Supreme Court Building
The Supreme Court Building will see a lot of use in the coming weeks, due to massive incoming legal action from the Trump campaign. The building itself is befitting of such an important organisation, resembling an ancient Greek temple in its marble facade. The building itself was actually designed in the 1900s, being completed in the 1930s. Despite this, it is still built in the same style as the 19th century buildings on this list, rejecting more contemporary architectural movements in favour of a more classic American style. The reason for this is so that the Supreme Court Building may resemble a "Temple of Justice", a place within the nation where all may be treated equally under the law. Most of the marble is from Alabama, though much came from Spain and Italy, and the architect actually sent a letter to Benito Mussolini requesting that his nation only sends the highest-quality marble for his project. The building itself contains a basketball court and a gym, and a handy sign informing visitors that basketball and weightlifting are prohibited while court is in session.
Last on the list comes the Treasury Building, built in the early 19th century to house, you guessed it, the Treasury. The building itself has been built and added to between 1832 and 1869, largely adding new wings to the east, west, north, and south sides of the building. Like all buildings on this list it was built in the neoclassical style and is fronted by a Greco-Roman facade of white marble pillars. The south wing of the building contains a statue of founding father Alexander Hamilton and several other historic art installments.

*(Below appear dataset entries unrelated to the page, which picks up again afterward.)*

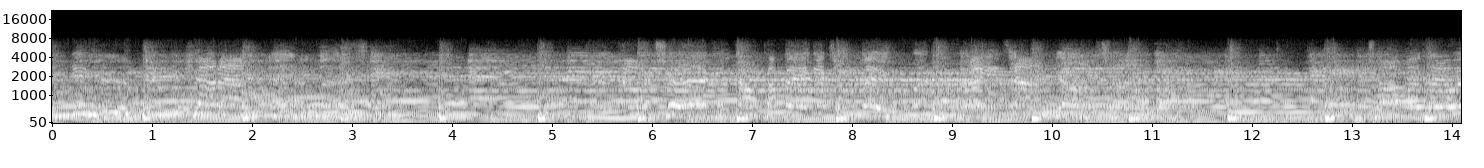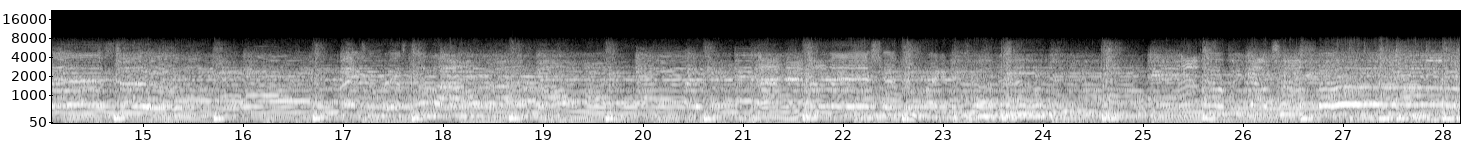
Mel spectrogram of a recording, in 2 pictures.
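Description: Rock band playing live: electric guitars, drums and keyboards, loud and steady with a driving beat.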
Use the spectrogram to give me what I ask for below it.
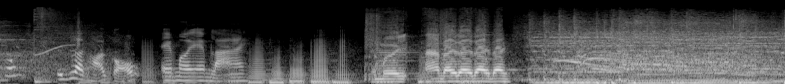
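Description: No technical faults can be heard anywhere in this audio.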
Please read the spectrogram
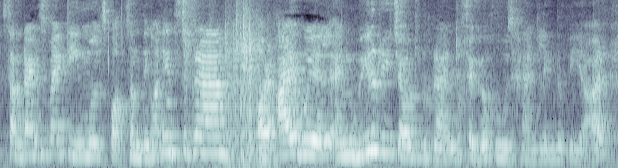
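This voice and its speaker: A woman in her thirties with an Indian English accent vlogs from a room at home, chatting candidly to camera, occasionally swearing and mixing in Hindi. Her voice is on the high side, brisk and fairly bright, in an echoey room with a little hiss or hum.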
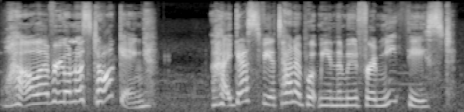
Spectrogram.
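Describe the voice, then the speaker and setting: A woman's voice: sits high, lively intonation, brisk, bright, forceful tone. A woman voicing a spirited, encouraging young female fan in a video game, emphatic and upbeat. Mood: enthusiastic. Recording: music clearly under the voice.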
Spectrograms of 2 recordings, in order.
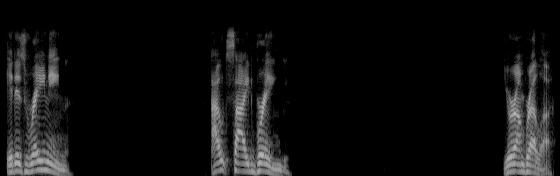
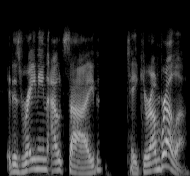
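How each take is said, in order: First: The break comes after 'raining', splitting the phrase. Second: The break comes after 'outside', grouping words naturally.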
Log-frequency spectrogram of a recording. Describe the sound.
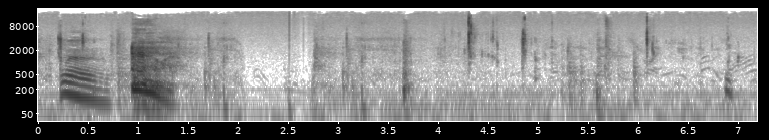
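Moist chewing of gum: soft irregular smacks and clicks of the mouth continue for several seconds, following two short, loud voiced sounds at the start.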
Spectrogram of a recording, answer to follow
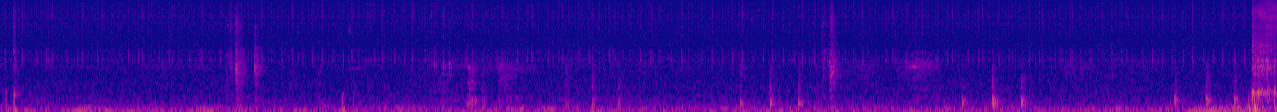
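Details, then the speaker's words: Abdominal percussion during a head-to-toe assessment: soft, scattered finger taps over the right upper quadrant (liver) and left upper quadrant (spleen), where a dull note over an organ is a normal finding. "you might find like a dull sound to appear if you go over an organ and that would be a normal finding"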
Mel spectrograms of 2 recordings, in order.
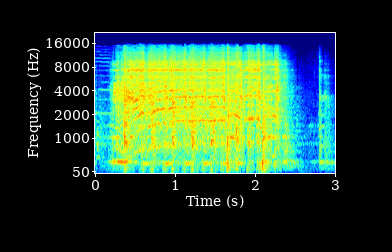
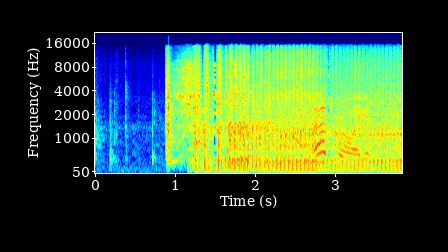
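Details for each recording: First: About 20-year-old Cub Cadet riding mower, throttle in the middle: short cranking burst with ragged, uneven chuffs that stall and fight back against the starter; sheared flywheel key throwing timing off, some smoke suggesting possible blown head gasket. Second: 20-year-old Cub Cadet riding mower after freeing a stuck, over-tight choke: cranks, catches within a second and runs a steady putter; slight tinny rattle, suspected internal muffler or muffler pressed against frame.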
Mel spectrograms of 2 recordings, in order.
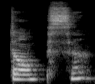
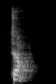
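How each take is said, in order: First: The P and S at the end are pronounced. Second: The P and S at the end are silent. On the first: The speaker calls it wrong. "We don't say temps. Don't say that" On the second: The speaker calls it right. "Don't pronounce the P, don't pronounce the S"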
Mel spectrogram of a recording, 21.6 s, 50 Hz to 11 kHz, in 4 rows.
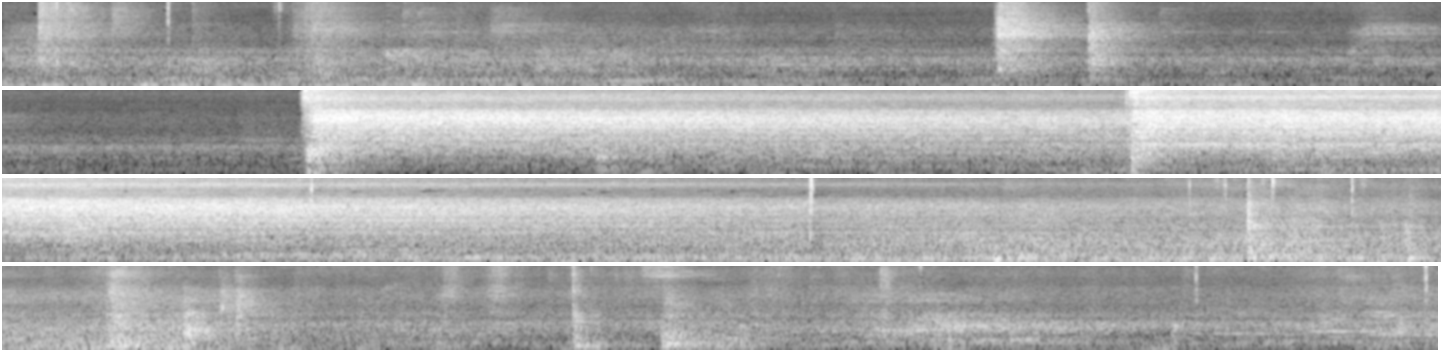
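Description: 1984 von Roll underground funicular car running in its tunnel and pulling into the upper station. A low rumble with a few clicks gives way, about a third of the way in, to a sudden loud hiss that steps up once more and holds for several seconds. It then eases back to rumbling and a few knocks near the end.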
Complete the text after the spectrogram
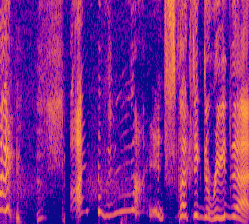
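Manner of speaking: laughing while talking. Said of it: "I'm sorry for laughing so hard".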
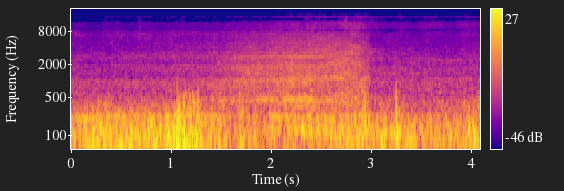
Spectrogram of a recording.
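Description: A motorcycle engine hums as it rides past along a street.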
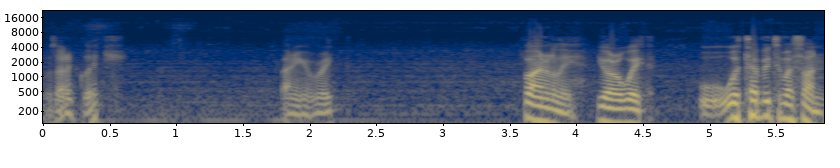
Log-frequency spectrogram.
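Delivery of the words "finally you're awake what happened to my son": high-pitched, full, hard yelling. A father in a game scene, while his children tell him to stop, yelling. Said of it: "Stop yelling".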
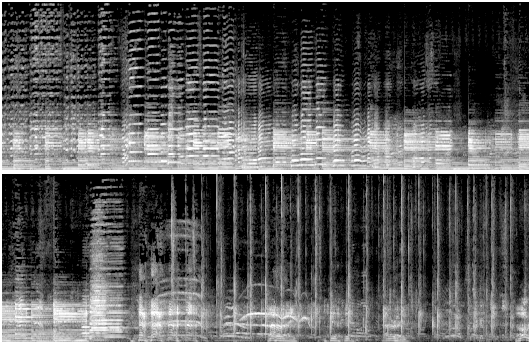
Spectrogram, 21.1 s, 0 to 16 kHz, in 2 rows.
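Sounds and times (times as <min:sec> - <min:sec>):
electric guitar walking bass notes: 0:00.0 - 0:14.3
blues harmonica solo: 0:00.0 - 0:14.4.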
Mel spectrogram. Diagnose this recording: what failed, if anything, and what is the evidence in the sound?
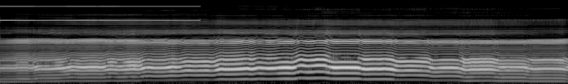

Besides holding the United States Department of the Treasury, the Treasury Building also housed the presidential offices while Abraham Lincoln's family prepared to depart the White House following his assassination in 1865.